Another advice I can give you is to consider splitting the “vision“ into smaller phases that could be repackaged to someone with less ambitious goals.
But I am sure if you are still reading at this point you don’t want to learn only about how to deal with early adopters and want to figure out a way to breach into the early majority. Sadly there is no silver bullet. Geoffrey Moore’s book “Crossing the Chasm”, offers a much more detailed strategy to survive the disruptive innovations’ market. I will summarize some key points below but I want to wholeheartedly recommend you to read his book from cover to cover. Given the previous considerations on a pragmatist’s brain the plan is “simple”:
"The only goal of a company on the verge of the chasm should be to secure a beachhead in a pragmatist mainstream customer niche that is referenceable."
That means that, instead of focusing on a unique dream that will lead to unique demands for customization resulting in an overburdened development team, we must ensure the customer completely satisfies his buying objective. This is done by providing the “whole product”. An example could be to bundle your training experience with headsets ready to be shipped and deployed at the customer premises. Provide continuous and automatic updates to the customer online shop for every new product launch (something we pride ourselves at #Binkies3D given the hundreds of new phones released every year). Listen to your clients and understand what are their needs because if you are targeting a very specific niche ( something Geoffrey also STRONGLY recommend) those might be the needs of others as well.
This is certainly a lot to take in! So let’s make a quick recap:
Early adopters and Early majority’s buying motives and processes are very different and you cannot sell to them in the same way.
Early adopters are easy to sell but very hard to please. Develop a robust selling process that "keeps their dreams alive" but doesn’t drive you mad.
Selling to the early majority will require you to develop the “whole product” AND have numerous peer references in the same niche.
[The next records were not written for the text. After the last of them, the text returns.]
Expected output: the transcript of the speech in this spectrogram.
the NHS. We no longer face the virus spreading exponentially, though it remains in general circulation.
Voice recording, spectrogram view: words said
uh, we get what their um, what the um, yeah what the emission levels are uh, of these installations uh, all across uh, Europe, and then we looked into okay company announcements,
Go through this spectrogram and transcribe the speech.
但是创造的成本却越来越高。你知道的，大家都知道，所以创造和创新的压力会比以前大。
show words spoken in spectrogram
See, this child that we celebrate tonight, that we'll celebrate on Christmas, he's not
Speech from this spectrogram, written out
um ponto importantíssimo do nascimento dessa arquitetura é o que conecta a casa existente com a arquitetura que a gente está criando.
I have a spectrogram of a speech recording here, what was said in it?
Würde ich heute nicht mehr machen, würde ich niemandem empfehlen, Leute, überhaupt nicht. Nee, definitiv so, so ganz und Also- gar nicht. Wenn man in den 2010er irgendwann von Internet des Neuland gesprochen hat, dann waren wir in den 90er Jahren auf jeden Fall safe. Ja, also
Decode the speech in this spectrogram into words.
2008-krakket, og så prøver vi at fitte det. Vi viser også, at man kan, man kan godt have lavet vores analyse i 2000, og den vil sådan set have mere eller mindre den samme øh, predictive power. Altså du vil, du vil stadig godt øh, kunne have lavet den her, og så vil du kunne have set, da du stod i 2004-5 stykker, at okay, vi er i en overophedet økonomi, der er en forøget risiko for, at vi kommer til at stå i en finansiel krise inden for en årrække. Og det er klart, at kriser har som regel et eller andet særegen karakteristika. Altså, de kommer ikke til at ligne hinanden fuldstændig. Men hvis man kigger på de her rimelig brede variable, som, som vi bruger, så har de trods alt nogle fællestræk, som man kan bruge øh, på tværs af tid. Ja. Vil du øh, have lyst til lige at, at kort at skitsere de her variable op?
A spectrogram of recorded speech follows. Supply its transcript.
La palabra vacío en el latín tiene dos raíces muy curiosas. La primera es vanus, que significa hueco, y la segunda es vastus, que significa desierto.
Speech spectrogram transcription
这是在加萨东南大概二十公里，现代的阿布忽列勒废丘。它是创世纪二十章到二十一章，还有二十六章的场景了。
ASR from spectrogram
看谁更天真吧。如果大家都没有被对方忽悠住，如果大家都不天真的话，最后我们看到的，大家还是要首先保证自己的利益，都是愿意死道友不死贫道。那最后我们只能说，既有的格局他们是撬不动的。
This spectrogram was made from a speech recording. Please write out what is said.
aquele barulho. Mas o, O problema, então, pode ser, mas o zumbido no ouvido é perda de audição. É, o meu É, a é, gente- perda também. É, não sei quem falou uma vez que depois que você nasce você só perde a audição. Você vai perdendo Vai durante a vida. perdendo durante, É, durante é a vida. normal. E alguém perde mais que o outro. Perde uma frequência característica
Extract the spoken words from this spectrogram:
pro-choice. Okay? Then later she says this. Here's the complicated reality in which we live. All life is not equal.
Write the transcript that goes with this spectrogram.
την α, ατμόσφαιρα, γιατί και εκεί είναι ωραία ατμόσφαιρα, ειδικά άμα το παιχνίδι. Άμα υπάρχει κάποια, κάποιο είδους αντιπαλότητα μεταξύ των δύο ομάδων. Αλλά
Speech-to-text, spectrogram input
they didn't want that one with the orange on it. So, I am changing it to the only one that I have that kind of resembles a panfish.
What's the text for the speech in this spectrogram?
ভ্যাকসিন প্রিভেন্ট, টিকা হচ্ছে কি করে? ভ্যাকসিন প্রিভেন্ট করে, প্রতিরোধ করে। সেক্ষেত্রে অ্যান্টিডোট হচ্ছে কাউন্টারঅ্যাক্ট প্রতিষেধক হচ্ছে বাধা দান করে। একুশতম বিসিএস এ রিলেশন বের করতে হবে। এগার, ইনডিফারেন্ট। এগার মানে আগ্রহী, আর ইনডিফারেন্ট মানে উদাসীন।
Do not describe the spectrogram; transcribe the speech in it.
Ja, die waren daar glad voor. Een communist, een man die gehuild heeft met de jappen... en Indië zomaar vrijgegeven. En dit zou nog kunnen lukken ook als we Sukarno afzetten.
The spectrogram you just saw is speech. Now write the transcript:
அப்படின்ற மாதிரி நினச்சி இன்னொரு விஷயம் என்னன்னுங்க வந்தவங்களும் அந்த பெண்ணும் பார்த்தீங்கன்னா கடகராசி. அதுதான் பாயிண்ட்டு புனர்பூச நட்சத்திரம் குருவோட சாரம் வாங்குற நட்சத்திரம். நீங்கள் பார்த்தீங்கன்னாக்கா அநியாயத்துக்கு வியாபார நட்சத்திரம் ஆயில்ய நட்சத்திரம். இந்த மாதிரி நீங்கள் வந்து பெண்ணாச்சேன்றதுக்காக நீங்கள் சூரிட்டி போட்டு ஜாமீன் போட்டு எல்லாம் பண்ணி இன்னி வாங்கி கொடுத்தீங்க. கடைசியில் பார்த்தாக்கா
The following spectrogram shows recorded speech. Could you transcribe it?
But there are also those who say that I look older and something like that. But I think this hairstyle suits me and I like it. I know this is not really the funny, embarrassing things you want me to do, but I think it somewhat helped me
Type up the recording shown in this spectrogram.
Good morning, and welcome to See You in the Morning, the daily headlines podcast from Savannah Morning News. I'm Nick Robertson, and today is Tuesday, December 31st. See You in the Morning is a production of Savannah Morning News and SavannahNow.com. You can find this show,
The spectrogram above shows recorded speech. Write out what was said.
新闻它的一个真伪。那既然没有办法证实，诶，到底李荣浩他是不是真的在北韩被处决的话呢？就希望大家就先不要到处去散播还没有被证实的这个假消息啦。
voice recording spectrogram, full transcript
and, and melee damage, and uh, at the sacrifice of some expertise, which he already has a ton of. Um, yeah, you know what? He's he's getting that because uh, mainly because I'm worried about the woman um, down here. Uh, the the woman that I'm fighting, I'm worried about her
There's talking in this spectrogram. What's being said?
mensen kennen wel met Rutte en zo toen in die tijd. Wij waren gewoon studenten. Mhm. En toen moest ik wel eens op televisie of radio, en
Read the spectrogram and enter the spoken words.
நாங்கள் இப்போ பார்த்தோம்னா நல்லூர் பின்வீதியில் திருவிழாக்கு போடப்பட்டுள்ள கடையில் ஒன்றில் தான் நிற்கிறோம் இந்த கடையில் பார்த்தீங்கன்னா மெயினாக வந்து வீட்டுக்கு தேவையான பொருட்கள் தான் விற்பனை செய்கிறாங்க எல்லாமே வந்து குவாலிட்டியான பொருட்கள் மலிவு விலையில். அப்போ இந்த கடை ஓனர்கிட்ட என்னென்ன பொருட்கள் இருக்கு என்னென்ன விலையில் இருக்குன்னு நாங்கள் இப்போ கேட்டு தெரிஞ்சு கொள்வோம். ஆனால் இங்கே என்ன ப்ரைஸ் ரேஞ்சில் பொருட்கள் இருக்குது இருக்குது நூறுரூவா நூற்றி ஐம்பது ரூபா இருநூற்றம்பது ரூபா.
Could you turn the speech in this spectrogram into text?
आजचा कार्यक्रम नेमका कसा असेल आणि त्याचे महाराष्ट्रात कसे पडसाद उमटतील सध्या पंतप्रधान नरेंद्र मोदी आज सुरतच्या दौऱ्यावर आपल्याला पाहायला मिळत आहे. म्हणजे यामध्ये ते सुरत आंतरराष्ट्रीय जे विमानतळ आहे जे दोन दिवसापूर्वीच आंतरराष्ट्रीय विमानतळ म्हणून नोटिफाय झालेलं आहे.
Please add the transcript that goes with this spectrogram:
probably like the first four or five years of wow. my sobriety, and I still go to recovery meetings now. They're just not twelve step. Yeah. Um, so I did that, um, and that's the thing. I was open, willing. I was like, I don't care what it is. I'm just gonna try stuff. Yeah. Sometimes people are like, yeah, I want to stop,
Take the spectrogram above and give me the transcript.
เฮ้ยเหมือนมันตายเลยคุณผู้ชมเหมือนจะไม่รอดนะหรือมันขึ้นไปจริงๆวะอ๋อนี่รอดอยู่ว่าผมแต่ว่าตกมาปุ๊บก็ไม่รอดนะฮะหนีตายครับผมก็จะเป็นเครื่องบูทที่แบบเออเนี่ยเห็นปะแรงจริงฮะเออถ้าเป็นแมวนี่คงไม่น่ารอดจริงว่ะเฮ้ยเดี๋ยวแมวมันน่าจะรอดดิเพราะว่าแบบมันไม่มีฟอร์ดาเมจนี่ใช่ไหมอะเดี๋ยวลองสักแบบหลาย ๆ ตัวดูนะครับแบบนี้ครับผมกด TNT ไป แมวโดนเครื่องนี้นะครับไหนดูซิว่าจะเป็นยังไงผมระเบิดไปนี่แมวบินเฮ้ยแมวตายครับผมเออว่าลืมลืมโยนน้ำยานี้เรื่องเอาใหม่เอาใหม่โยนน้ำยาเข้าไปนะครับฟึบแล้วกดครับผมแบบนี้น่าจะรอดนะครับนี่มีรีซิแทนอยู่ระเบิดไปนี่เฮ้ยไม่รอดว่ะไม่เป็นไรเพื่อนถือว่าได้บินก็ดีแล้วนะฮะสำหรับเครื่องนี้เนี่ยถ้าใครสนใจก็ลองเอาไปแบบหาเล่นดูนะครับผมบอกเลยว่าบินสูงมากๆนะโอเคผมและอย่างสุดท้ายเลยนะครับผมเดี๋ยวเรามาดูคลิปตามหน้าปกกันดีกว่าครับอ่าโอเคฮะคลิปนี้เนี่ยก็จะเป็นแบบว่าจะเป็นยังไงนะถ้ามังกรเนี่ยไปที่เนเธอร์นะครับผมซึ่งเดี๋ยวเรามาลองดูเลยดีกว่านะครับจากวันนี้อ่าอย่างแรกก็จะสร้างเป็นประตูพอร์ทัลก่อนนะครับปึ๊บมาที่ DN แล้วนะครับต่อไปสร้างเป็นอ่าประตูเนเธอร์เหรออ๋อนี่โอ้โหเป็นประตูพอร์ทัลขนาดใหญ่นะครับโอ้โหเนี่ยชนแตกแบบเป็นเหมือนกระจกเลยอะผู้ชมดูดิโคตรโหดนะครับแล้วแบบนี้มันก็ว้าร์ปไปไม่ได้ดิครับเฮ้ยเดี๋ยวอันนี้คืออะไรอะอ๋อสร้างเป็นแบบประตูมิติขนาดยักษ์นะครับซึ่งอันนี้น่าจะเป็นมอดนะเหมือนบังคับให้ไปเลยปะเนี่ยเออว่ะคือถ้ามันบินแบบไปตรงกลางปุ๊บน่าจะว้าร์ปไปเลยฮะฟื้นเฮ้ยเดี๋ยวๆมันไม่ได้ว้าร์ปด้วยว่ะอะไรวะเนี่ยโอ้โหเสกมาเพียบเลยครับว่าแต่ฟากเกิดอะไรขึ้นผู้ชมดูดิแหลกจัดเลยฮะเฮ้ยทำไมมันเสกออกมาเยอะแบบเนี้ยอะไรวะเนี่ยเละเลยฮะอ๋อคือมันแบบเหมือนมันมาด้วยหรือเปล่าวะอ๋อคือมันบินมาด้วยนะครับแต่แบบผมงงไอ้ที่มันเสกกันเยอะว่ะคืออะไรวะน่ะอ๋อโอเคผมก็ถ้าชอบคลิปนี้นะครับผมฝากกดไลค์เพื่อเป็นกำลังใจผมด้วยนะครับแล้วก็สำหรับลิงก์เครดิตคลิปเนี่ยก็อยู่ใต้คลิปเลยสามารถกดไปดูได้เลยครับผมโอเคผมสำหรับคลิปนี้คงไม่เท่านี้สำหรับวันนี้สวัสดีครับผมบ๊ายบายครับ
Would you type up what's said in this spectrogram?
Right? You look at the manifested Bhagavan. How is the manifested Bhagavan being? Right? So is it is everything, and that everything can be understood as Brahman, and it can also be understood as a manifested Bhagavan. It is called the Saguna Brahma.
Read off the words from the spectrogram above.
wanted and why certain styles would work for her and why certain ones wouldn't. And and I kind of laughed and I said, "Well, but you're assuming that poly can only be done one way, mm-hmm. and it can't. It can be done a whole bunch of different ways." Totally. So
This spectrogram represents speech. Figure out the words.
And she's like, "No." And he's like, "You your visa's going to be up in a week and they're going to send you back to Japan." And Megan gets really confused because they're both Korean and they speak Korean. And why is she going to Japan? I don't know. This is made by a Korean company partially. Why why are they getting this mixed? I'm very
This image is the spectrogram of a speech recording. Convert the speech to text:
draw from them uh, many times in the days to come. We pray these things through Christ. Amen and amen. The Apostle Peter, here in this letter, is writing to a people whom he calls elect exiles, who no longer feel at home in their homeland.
If you need to improve your message and #sales process to cross the chasm do not hesitate to get in touch. I offer both Sales support and Pitch coaching to startups and tech entrepreneurs in the #XR space.